Overlapping surfaces

Large, seal welded overlapping surfaces require venting in the form of a hole(s) drilled in one of the overlapping surfaces.

An enclosed area between overlapping surfaces may contain condensation or the welds may contain pin holes that will allow pre-treatment solutions to enter the enclosed area during the galvanizing process. This is unsafe when the articles are heated to 450°C in the molten zinc.

  • Overlapping surfaces can be particularly dangerous if not designed correctly for galvanizing, so communication with the galvanizer is essential to ensure the correct venting is provided.
  • Avoid narrow gaps between plates, overlapping surfaces, and back to back angles and channels, as fluid may get trapped leading to the possibility of an explosion or later corrosion of uncoated overlapped surfaces. See ‘For intermittent weld design’ for more information.

When overlaps are unavoidable:

  • Seal edges using pinhole-free continuous welding and provide 2 vent holes for best outcomes.
  • Pinholes from welding are very dangerous in articles to be galvanized and must be avoided.
  • Size of the hole(s) should be equal to or greater than the steel thickness, with the minimum being 10mm.
  • Avoid gaps between members or have at least a 2.5mm gap and stitch weld so all the surfaces can be galvanized.
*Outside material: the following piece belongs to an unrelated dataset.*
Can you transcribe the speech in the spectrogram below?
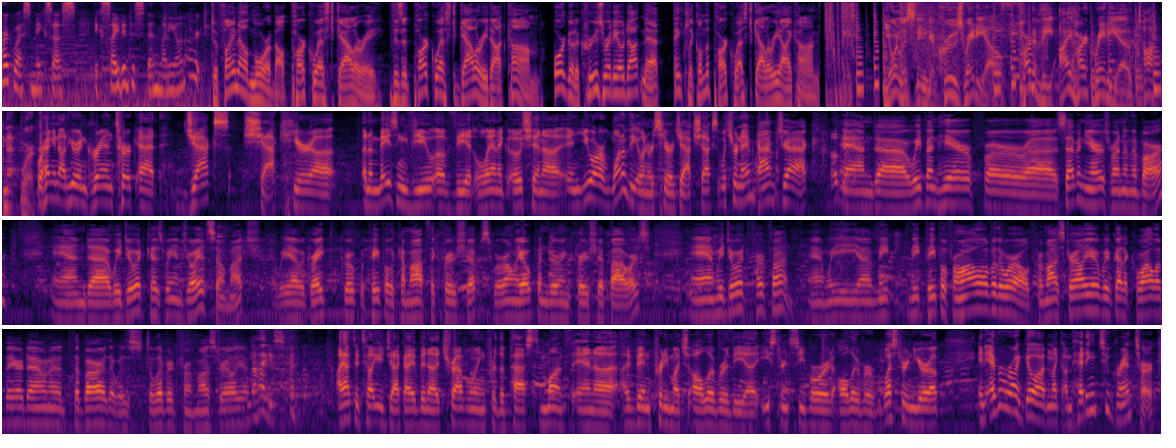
Park West makes us excited to spend money on art. To find out more about Park West Gallery, visit parkwestgallery.com or go to cruiseradio.net and click on the Park West Gallery icon. You're listening to Cruise Radio, part of the iHeartRadio Talk Network. We're hanging out here in Grand Turk at Jack's Shack here uh, an amazing view of the Atlantic Ocean, uh, and you are one of the owners here Jack Shacks. What's your name? I'm Jack, Okay. and uh, we've been here for uh, seven years running the bar, and uh, we do it because we enjoy it so much. We have a great group of people that come off the cruise ships. We're only open during cruise ship hours, and we do it for fun. And we uh, meet meet people from all over the world. From Australia, we've got a koala bear down at the bar that was delivered from Australia. Nice. I have to tell you, Jack, I've been uh, traveling for the past month, and uh, I've been pretty much all over the uh, eastern seaboard, all over Western Europe, and everywhere I go, I'm like, I'm heading to Grand Turk.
In this case, additional vent holes would not be required (see ‘For intermittent weld design’).
  • Intermediate sized overlaps should be judged on the basis of weld integrity and residual welding heat in the joint to ensure total dryness at time of sealing.
  • Longer or larger overlapping areas require spaced holes for progressive venting. Very large overlapping areas should be avoided as they are an undesirable design for galvanizing and are areas of high risk for crevice corrosion. 
  • The same principles used for general venting and draining should be used for location of vent holes in overlapping areas, i.e. in corners and diagonally opposite. 
  • There should be a flush fit-up of the items.
  • Putting the hole through both sections can also be helpful.

For intermittent weld designs

The minimum space between the surfaces of the two components shall be at least 2.5mm. 

This ensures:

a. The overlapped area is self-venting.

b. Avoids pre-treatment solutions being trapped in the gaps during the galvanizing process and seeping out over time.

c. Allows all surfaces to be galvanized.

Figure DN30: Overlapping surfaces
Figure DN31: Overlapping sections
Figure DN32: Large overlapping areas
Figure DN33: Overlapping areas – Venting unsatisfactory

Overlapped surface venting

Spacings less than 2.5 mm will restrict the flow of pre-treatment fluids and prevent the effective flow of zinc into and out of the crevice, resulting in uncoated areas. For this reason, spacings between overlapped surfaces less than 2.5 mm should be designed with fully sealed welds when the overlap is small, or with vented overlaps as per Table 1 and Figure DN23. 

Figure DN23: Overlapped surfaces larger than 10,000 mm2 require venting.
Table 1: Recommendations for minimum actions at areas of overlap.

Area of Overlap

Recommended Action

Up to 10,000 mm2

Fully sealed weld

10,000 to 100,000 mm2

In diagonally opposite positions, either

2 × ≥ Ø12 mm holes at the corners, or

2 × ≥ 25 mm intermittent welds at the corners

100,000 to 250,000 mm2

Either

4 × ≥ Ø12 mm holes at corners, or

4 × ≥ 25 mm intermittent welds at the corners

≥ 250,000 mm2

In diagonally opposite positions, either

≥ Ø20 mm holes at corners and progressively placed at least every 250,000 mm2, or

≥ 25 mm intermittent welds at the corners and progressively placed at least every
300 mm from the corners

The hole size for venting and draining must be at least the thickness of the steel. In other words, if the overlapping plate is 15 mm thick, then the minimum holes size is Ø15 mm.